The importance of saving native languages, including Nimipuutimt, the native language of the Nez Perce, is the focus of this year’s Sapaatk’ayn Cinema Friday and Saturday, March 28 and 29, in Moscow.The festival begins at 7 p.m. Friday at the Kenworthy Performing Arts Centre with a showing of “Language Healers,” one of the first documentaries to show how U.S. American Indian communities from Alaska to Oklahoma are working to preserve languages that were once outlawed.
After the screening, there will be a discussion with Neyooxet Greymorning and Phillip Cash Cash. A reception will follow at BookPeople.
Greymorning holds joint positions in anthropology and Native American studies at the University of Montana. Cash Cash is a doctoral candidate in the joint program in anthropology and linguistics at the University of Arizona, Tucson, where he studies endangered and indigenous languages of the Columbia Plateau.
On Saturday, the festival continues with a 3 p.m. matinee showing of “Language Healers” to be followed by “The Making of Timnéepe,” a documentary by Patricia Keith of Lewiston on the 2013 staging of the Nez Perce Creation story in the Nez Perce language by Angel Sobotta. Greymorning, Cash Cash and Keith will talk with the audience following the afternoon screening.
“The Making of Timnéepe” will be the featured film at 7 p.m. Saturday. Language consultants, directors, cast and crew will talk about their experiences bringing the traditional story to life in Nimipuutimt.
This year’s films provide a bridge to a new partnership between the University of Idaho and Lewis-Clark State College.
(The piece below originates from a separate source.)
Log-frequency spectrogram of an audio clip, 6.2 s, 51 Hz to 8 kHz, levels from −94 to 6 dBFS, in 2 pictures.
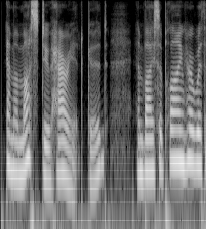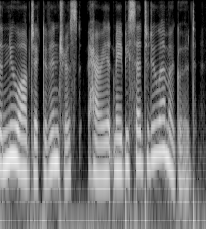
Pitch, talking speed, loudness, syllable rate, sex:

The UI will begin offering Nez Perce Language 101 in Moscow next fall in collaboration with LCSC.
The Kenworthy Performing Arts Centre is at 508 S. Main St.